* [Collection entries]

____

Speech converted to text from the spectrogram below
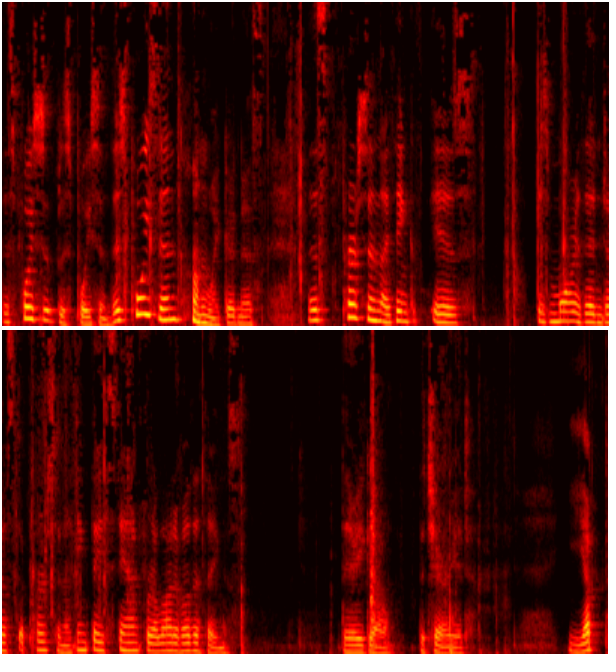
This poison, this poison, this poison, oh my goodness. This person, I think, is is more than just a person. I think they stand for a lot of other things. There you go, the chariot. Yep,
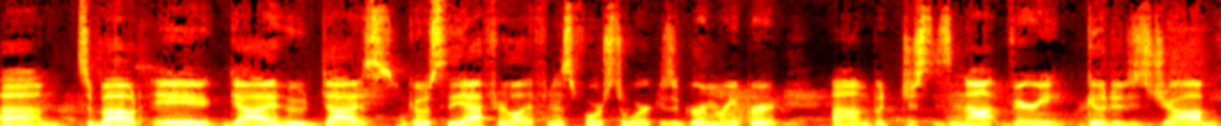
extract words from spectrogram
Um, it's about a guy who dies, goes to the afterlife, and is forced to work as a Grim Reaper, um, but just is not very good at his job.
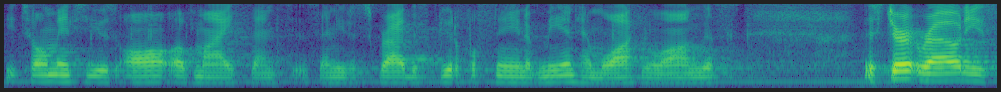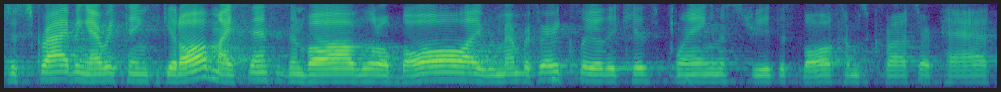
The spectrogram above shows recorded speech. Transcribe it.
He told me to use all of my senses. And he described this beautiful scene of me and him walking along this this dirt road, and he's describing everything to get all of my senses involved. A little ball, I remember very clearly, kids playing in the street. This ball comes across our path.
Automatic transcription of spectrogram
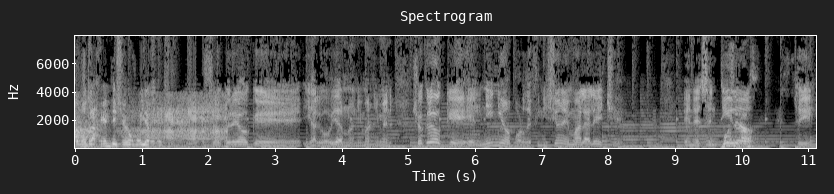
Como otra gente llegó muy lejos. yo creo que... Y al gobierno, ni más ni menos. Yo creo que el niño, por definición, es mala leche. En el ¿Vos sentido... eras, Sí,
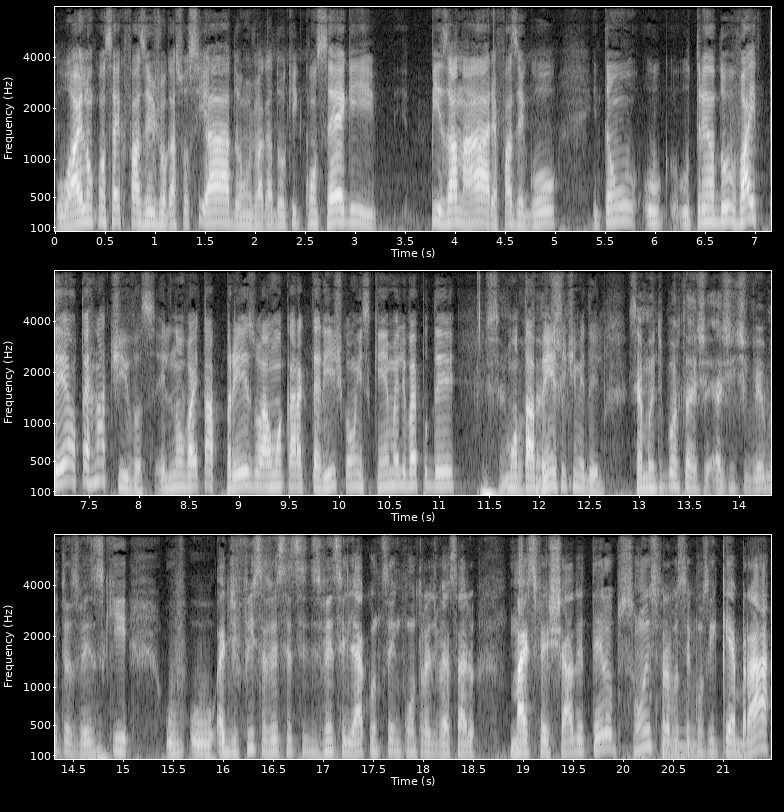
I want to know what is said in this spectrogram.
o Ailon consegue fazer jogo associado, é um jogador que consegue pisar na área, fazer gol. Então o, o treinador vai ter alternativas. Ele não vai estar tá preso a uma característica, a um esquema, ele vai poder é montar importante. bem esse time dele. Isso é muito importante. A gente vê muitas vezes que o, o, é difícil às vezes você se desvencilhar quando você encontra o adversário mais fechado e ter opções para você conseguir quebrar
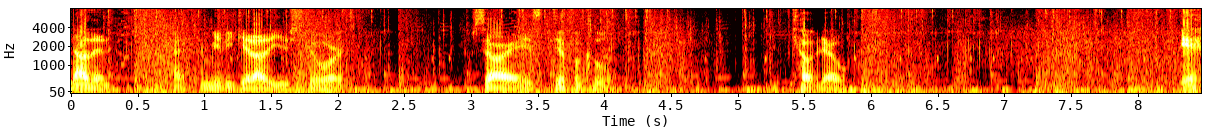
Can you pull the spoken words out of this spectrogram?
Now then, for me to get out of your store. Sorry, it's difficult. Oh no. Eh.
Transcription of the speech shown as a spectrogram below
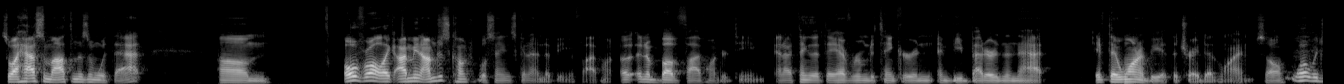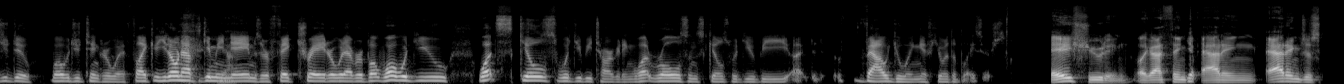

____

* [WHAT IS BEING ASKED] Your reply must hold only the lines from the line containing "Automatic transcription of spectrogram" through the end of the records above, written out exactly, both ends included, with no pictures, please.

* [TASK RESPONSE]
Automatic transcription of spectrogram
Como otra gente llegó muy lejos. yo creo que... Y al gobierno, ni más ni menos. Yo creo que el niño, por definición, es mala leche. En el ¿Vos sentido... eras, Sí,
I want to know what is said in this spectrogram.
o Ailon consegue fazer jogo associado, é um jogador que consegue pisar na área, fazer gol. Então o, o treinador vai ter alternativas. Ele não vai estar tá preso a uma característica, a um esquema, ele vai poder é montar importante. bem esse time dele. Isso é muito importante. A gente vê muitas vezes que o, o, é difícil às vezes você se desvencilhar quando você encontra o adversário mais fechado e ter opções para você conseguir quebrar
Can you pull the spoken words out of this spectrogram?
Now then, for me to get out of your store. Sorry, it's difficult. Oh no. Eh.
Transcription of the speech shown as a spectrogram below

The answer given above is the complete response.